Cross-Chain Bridge Attacks Poses Threat to Blockchain Growth Prospects
- In February 2022, hackers exploited the wormhole bridge for more than $300 million.
On Monday, hackers exploited the Nomad bridge (a cross-chain token bridge) and moved nearly all the funds in the protocol. Early reports estimate that the hackers drained the protocol of almost $200 million in cryptos. Like other cross-chain bridges, Nomad enables users to transfer or receive tokens between multiple blockchains.
This attack is the latest in a series of high-profile hacker exploits on cross-chain bridges. Hence, many continue to wonder why hackers easily penetrate the security system of these bridges. Nomad has already admitted that an exploit took place and adds that it has commenced an investigation immediately.
It has hired a blockchain intelligence and forensics firm to assist with the investigation. The Nomad team has informed relevant law enforcement agencies and will keep working to resolve the situation. It intends to provide fresh updates as the case progresses. Meanwhile, the team said its first goal is to identify the affected accounts. Then, trace the funds to recover them.
The Nomad Bridge Exploit
Usually, bridges work by locking tokens in the smart contracts of one chain and issuing the wrapped version of such tokens on another chain. In Nomad’s case, hackers drained the tokens deposited in the smart contract. When such incidents happen, the wrapped tokens don’t have any backing and become worthless.

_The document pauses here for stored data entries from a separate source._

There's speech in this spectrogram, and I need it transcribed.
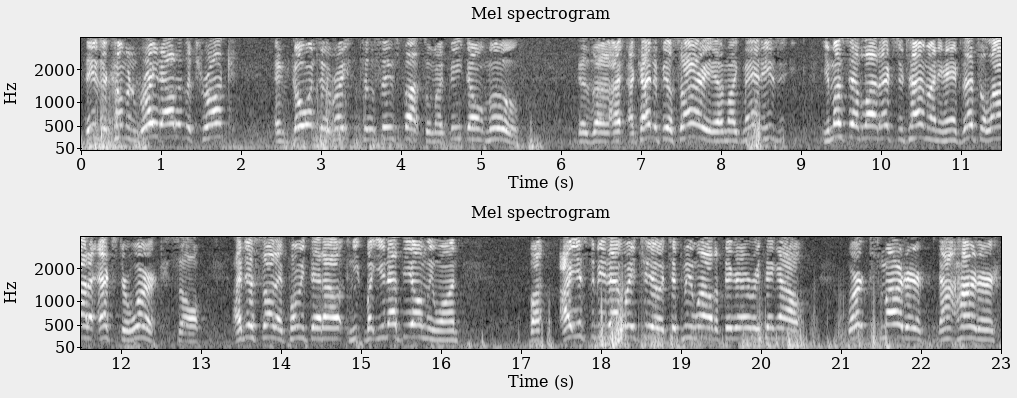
These are coming right out of the truck and going to right to the same spot so my feet don't move. Because uh, I, I kind of feel sorry. I'm like, man, he's you must have a lot of extra time on your hands. That's a lot of extra work. So I just thought I'd point that out. You, but you're not the only one. But I used to be that way too. It took me a while to figure everything out. Work smarter, not harder.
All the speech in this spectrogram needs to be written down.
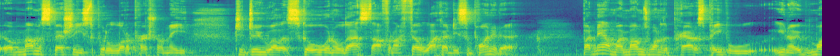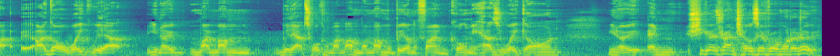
or mum especially, used to put a lot of pressure on me to do well at school and all that stuff, and I felt like I disappointed her. But now my mum's one of the proudest people. You know, my, I go a week without, you know, my mum, without talking to my mum. My mum will be on the phone calling me, how's your week going? You know, and she goes around and tells everyone what I do.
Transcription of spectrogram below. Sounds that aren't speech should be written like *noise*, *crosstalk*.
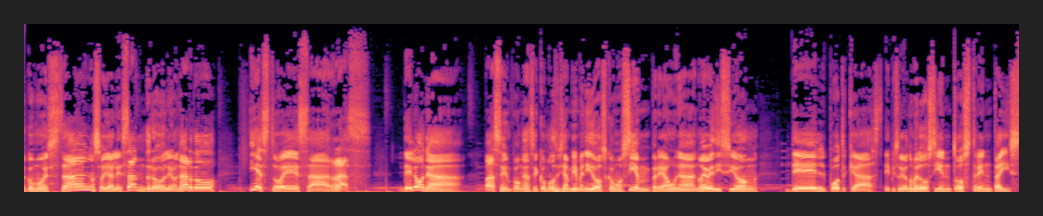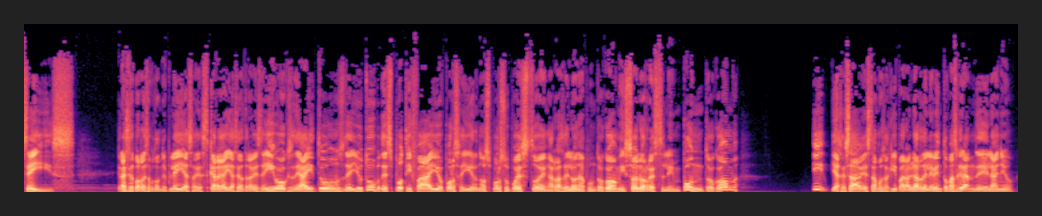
¿cómo están? Soy Alessandro Leonardo y esto es Arras de Lona. Pasen, pónganse cómodos y sean bienvenidos como siempre a una nueva edición del podcast, episodio número 236. Gracias por ese botón de play, ya se descarga, ya sea a través de Evox, de iTunes, de YouTube, de Spotify o por seguirnos, por supuesto, en arrasdelona.com y solowrestling.com. Y ya se sabe, estamos aquí para hablar del evento más grande del año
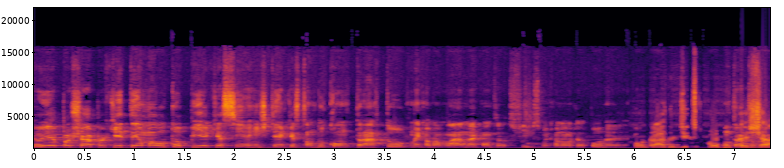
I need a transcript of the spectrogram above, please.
Eu ia puxar porque tem uma utopia que assim, a gente tem a questão do contrato. Como é que é o nome lá? Não é contrato fixo? Como é que é o nome daquela porra? É Contrato de escopo Contrato fechado.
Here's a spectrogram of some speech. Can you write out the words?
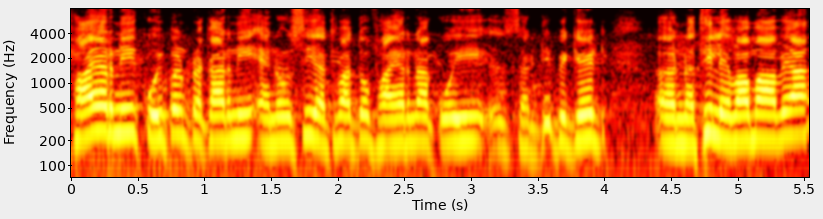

One of the researchers at paradigm (a crypto investment firm) with the Twitter username (@samczsun) explained how the Nomad hack happened. Using a Twitter thread, @samczsun said the hackers were able to spoof transactions on one of Nomad’s smart contracts following a recent update. Thus, they could withdraw money they don’t own from the nomad bridge.
He added that anyone with little or no knowledge about Merkle trees or Solidity could have carried out this attack. “The hacker only needed to find a workable transaction. Then, find and replace the other person’s address with his and re-broadcast it.”
Rising Incidents of Bridge Attacks
Recently, crypto holders have shown more interest in swapping cryptos between various blockchains. Hence, it isn’t surprising that their rising interest coincided with increased cross-chain bridge exploits. While many newer blockchains rely on cross-chain bridges to grow quickly, bridge exploits can hurt them badly. Many rely on these cross-chain bridges for most of their liquidity.
One such blockchain affected by the nomad exploit is Evmos. The blockchain tweeted that the Nomad will have a massive effect on Evmos’ total value locked. However, it adds that it is already discussing possible solutions with its community. Since January 2022, hackers have siphoned over $1.2 billion in cryptos from various cross-chain bridges.
In February 2022, hackers exploited the wormhole bridge for more than $300 million. Two months later, hackers drained more than $600 million in cryptos from the ronin bridge. The ronin bridge attack was the largest in the history of the decentralized finance (DeFi) industry.
Nomad’s unique selling position to potential investors was that it had better security than the alternatives. Last week, multiple reports revealed that the company raised fresh funds from VC investors, with Coinbase ventures and OpenSea leading that funding round.